ACTION DESK: Threat makes us pay

DEBTrc''Steve Wilcox, debt advisor
DEBTrc''Steve Wilcox, debt advisor
0
Have your say

THEY can enter your property and take your possessions – but they very rarely do.

Steve Wilcox, of CAB debt support unit, says it’s the threat of this happening that makes people pay.

Earlier this year the Citizen’s Advice Bureau complained about bailiffs acting for Sheffield Council, claiming they were aggressive, ignored the council’s recovery policies and made unaffordable arrangements with people.

And the problem is continuing, according to Steve.

He said: “Yes, bailiffs collecting council tax in Sheffield are still a very big problem but, following MP Paul Blomfield’s involvement and your piece in The Star, the council has been conducting an internal review and we are also involved in discussions with them which we hope will lead to an improvement in the way they collect arrears.

“The main thing about bailiffs is that they very rarely take goods – it’s the threat of doing this that makes people pay.”

Here are the facts on bailiffs, written by debt expert Steve Rees of Vincent Bond & Co.

Can a bailiff barge into my property?

Only if you they are chasing a criminal fine that is unpaid, or a debt to HM Revenue & Customs. If you leave a door or window open, they can access the property, but otherwise you have to invite them in.

Can they take away any goods in the house to pay the debt?

No, they can’t. All property taken must belong to the debtor so TVs, DVDs and the like are fair game. Items like clothes or work tools cannot be taken at all.

Is a bailiff showing me an ID card enough to prove I have to pay them?

The bailiff should have an ID card or certificate proving they are who they say they are, but that is not enough to prove you owe money. Ask for a copy of the court order, or authorisation letter for them to take your belongings. If you are uncomfortable, call the police. Check out their story to make sure you know who is asking for the money. You will know yourself who you owe money to, but do not be afraid to speak to the bailiff through the letterbox first.

The bailiff said I could not have a receipt for payment, is that right?

No, this is not the case. You have to prove you have paid, and the bailiff should provide you with a receipt. If they will not, call the police.

Can they really charge me for taking my goods away?

Yes, they can – and they will.

How can I avoid having a bailiff come round?

Deal with your debts and any correspondence from the company you owe money to as soon as you can. Bailiffs are generally called in as a last resort, so you can avoid this nasty experience.

Steve said: “Fear of the unknown will usually make any situation worse, so by learning what can happen and what your rights are if you are faced with a bailiff, you should feel on firmer ground.
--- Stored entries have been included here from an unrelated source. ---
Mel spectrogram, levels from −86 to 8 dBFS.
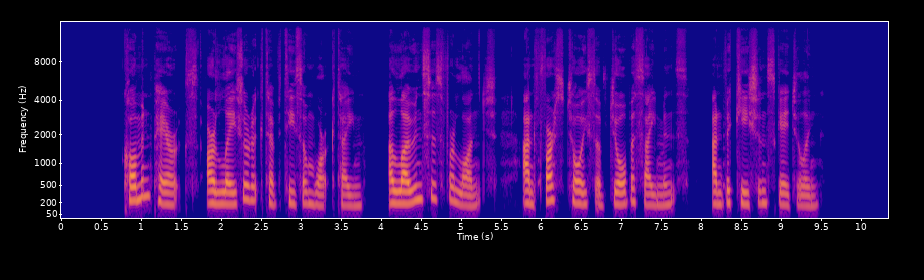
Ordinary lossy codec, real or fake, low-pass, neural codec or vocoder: none; real; 14.4 kHz; none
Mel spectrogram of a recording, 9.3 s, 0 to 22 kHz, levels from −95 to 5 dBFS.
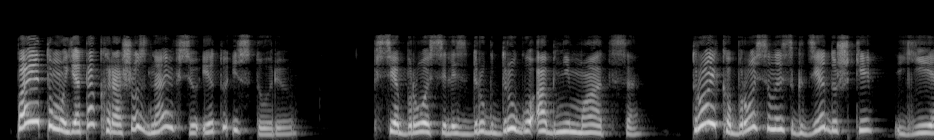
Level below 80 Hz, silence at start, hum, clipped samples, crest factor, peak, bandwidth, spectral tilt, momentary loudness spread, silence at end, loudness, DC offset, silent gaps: -78 dBFS; 0.2 s; none; under 0.1%; 16 dB; -8 dBFS; 8 kHz; -5.5 dB/octave; 15 LU; 0 s; -24 LUFS; under 0.1%; 3.33-3.70 s, 6.82-6.92 s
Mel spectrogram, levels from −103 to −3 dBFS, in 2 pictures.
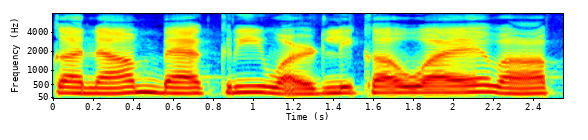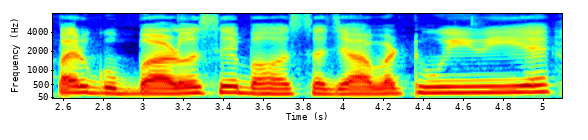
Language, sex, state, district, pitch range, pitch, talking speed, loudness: Hindi, female, Chhattisgarh, Korba, 185-215 Hz, 200 Hz, 190 wpm, -13 LUFS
“Debt collectors are different to bailiffs. They are employed by creditors and it is their job to reach an agreement with the debtor to pay back the debt.

“Debt collectors do not have the same powers as bailiffs, they can only visit you and talk to you about repaying your debt.
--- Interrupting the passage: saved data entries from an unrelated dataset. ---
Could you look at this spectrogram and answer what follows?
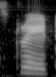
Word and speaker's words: straight: Then here, neighbor, daughter, fight, and straight. Here, G is silent. Okay, G is silent in all the four words. Neighbor, daughter, fight, and straight.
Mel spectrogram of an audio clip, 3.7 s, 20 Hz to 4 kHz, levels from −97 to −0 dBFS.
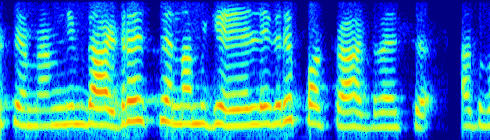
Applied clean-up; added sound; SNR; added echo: none; none; none; none.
“They cannot take goods from you, and if you are being harassed by a debt collector, then complain to your local Trading Standards department.”

There are more details about bailiffs and their powers on www.directgov.uk